Well one of them is definitely the amazing Mouse Guard graphic novels by David Petersen, and I’m lucky enough to be adapting them as a feature film for 20th Century Fox right now. Beyond that if I were ever given the chance to write something in the Star Trek universe I would jump at it. I’m actually working on a couple of things right now that fit into this category as well, but I’m not allowed to talk about them. Ha!
Who are some of your favorite writers?
My favorite screenwriters include Jon Spaihts and Eric Heisserer, who wrote two of the best movies of 2016 — Jon with Passengers and Eric with Arrival. Growing up I was in awe of Lawrence Kasdan, who wrote three of my favorite childhood movies, Raiders of the Lost Ark, The Empire Strikes Back, and Return of the Jedi. I got to meet him at the Rogue One premiere and it was probably the most starstruck I’ve ever been. My favorite authors are Kurt Vonnegut, Terry Pratchett, and — probably most of all — Douglas Adams. I honestly don’t know if I’d have a career as a writer without the inspiration I got from The Hitchhiker’s Guide to the Galaxy.
What inspires you?
Great writing. And more than anything, seeing great screenwriting succeed against all the odds in the film business. To go back to a previous answer, Passengers and Arrival are both tremendous scripts that struggled for years to make it to the big screen, but in the end they both did and with spectacular results. Great writing always wins in the end.

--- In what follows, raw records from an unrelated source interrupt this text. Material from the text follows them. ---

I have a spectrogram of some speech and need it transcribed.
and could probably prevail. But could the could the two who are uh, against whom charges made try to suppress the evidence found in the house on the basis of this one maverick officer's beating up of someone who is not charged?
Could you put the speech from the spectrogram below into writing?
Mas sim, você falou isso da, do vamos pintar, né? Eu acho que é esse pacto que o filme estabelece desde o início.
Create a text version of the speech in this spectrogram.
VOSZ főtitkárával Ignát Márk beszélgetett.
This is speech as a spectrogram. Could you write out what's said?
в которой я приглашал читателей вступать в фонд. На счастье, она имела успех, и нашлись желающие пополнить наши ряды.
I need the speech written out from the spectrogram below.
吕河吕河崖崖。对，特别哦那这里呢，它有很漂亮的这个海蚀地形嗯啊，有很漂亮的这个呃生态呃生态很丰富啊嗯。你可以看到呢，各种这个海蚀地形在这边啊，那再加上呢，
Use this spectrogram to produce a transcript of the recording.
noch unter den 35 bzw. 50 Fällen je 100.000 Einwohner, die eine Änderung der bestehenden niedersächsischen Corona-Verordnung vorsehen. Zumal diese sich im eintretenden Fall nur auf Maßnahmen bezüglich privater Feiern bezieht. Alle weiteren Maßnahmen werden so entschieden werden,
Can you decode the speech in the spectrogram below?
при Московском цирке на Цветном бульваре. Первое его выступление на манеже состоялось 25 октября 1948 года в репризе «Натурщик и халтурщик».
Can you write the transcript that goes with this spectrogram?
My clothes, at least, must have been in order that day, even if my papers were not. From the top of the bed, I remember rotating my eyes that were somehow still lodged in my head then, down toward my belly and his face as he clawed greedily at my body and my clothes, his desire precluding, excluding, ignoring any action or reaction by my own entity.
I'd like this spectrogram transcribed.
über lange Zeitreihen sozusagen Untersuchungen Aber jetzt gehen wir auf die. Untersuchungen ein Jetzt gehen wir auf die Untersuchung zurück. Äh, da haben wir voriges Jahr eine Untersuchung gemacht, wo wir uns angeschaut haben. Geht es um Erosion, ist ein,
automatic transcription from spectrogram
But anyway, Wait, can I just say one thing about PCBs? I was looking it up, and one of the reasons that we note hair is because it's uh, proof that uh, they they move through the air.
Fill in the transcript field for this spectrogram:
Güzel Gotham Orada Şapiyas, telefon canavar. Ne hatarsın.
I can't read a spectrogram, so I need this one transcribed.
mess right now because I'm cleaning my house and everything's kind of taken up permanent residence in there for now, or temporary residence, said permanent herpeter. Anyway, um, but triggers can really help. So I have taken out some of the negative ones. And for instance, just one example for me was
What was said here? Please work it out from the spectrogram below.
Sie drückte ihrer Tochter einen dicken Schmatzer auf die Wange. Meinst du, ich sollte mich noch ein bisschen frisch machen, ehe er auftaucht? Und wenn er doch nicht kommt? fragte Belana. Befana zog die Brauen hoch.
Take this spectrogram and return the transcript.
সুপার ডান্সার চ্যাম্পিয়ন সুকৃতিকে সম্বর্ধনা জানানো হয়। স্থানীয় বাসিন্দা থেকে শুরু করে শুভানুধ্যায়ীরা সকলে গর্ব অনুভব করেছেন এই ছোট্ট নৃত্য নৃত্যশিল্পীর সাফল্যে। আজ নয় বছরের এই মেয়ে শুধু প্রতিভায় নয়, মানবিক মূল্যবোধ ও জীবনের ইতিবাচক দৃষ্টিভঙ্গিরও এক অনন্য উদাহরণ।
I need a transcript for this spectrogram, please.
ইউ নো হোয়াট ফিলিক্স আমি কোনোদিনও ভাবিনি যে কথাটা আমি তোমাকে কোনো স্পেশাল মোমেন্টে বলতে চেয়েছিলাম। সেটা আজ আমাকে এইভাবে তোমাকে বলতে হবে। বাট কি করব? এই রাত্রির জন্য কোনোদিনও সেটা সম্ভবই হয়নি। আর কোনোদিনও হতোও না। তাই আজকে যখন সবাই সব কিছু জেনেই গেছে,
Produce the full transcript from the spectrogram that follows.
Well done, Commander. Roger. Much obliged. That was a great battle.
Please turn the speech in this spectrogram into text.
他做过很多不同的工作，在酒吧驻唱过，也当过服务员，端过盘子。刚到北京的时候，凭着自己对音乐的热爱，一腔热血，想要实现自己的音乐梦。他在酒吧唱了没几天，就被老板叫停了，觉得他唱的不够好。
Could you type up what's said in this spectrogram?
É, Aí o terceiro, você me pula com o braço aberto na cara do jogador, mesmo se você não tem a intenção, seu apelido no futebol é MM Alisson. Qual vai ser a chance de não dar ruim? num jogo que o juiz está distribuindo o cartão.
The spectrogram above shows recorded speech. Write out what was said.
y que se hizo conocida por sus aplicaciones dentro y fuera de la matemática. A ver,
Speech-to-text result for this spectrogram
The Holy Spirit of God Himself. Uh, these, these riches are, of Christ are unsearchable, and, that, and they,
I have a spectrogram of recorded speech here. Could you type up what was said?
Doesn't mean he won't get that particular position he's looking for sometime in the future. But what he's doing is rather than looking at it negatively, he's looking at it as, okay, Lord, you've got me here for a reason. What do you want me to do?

How do you propel yourself through a project?
The best thing you can do is choose your projects carefully. Writers don’t always have this luxury at the start of their careers, but it’s important to find the jobs and the projects that genuinely excite you creatively, not just things that will get you a paycheck. But even on the true passion projects it can be difficult — the work you most care about can cause you not just the most pleasure but the most pain. On every project there are times when you just want to bang your head against a brick wall. But when it’s going well, when the writing feels good, when it’s just flowing through you, it’s the best feeling in the world. Those moments of joy will always make the less fun parts worthwhile.
When you’re writing, do you mentally cast actors in the parts?
Sometimes, yeah, just so I can close my eyes and run scenes in my imagination. But with Eli, I never had anyone specific in mind. I was kind of amazed when we got Denzel, because I never for one moment thought we would get anyone on that level. After he came on board I worked with him to tailor the character more for him, and that’s the best luxury in the world because you no longer have to imagine an actor in the part, you know exactly who you’re writing for.
Any advice for aspiring screenwriters?
Write. Don’t make excuses, write. And finish what you write, it’s the greatest feeling in the world to get to FADE OUT or THE END, even if it’s just the first sloppy rough draft that’s going to need a lot of work. If you want to be a screenwriter, study great screenwriting. Find scripts on the internet — it’s easy to do nowadays — and read them. And don’t get too bogged down in reading how-to books or by screenwriting “gurus” who promise to know the secrets to writing a blockbuster. I promise you, they don’t.
Anything you’d like to plug? 🙂
I’m always happy to plug my novel, Abomination, which I’m very proud of. It’s kind of a gnarly mash-up of English medieval history and Lovecraftian horror, so you’ve got Vikings and war and magic and monsters all in the mix. You can find it at Inkshares.com or on Amazon and you can get the digital version for only a dollar!
Many thanks to Gary for taking the time to speak with us!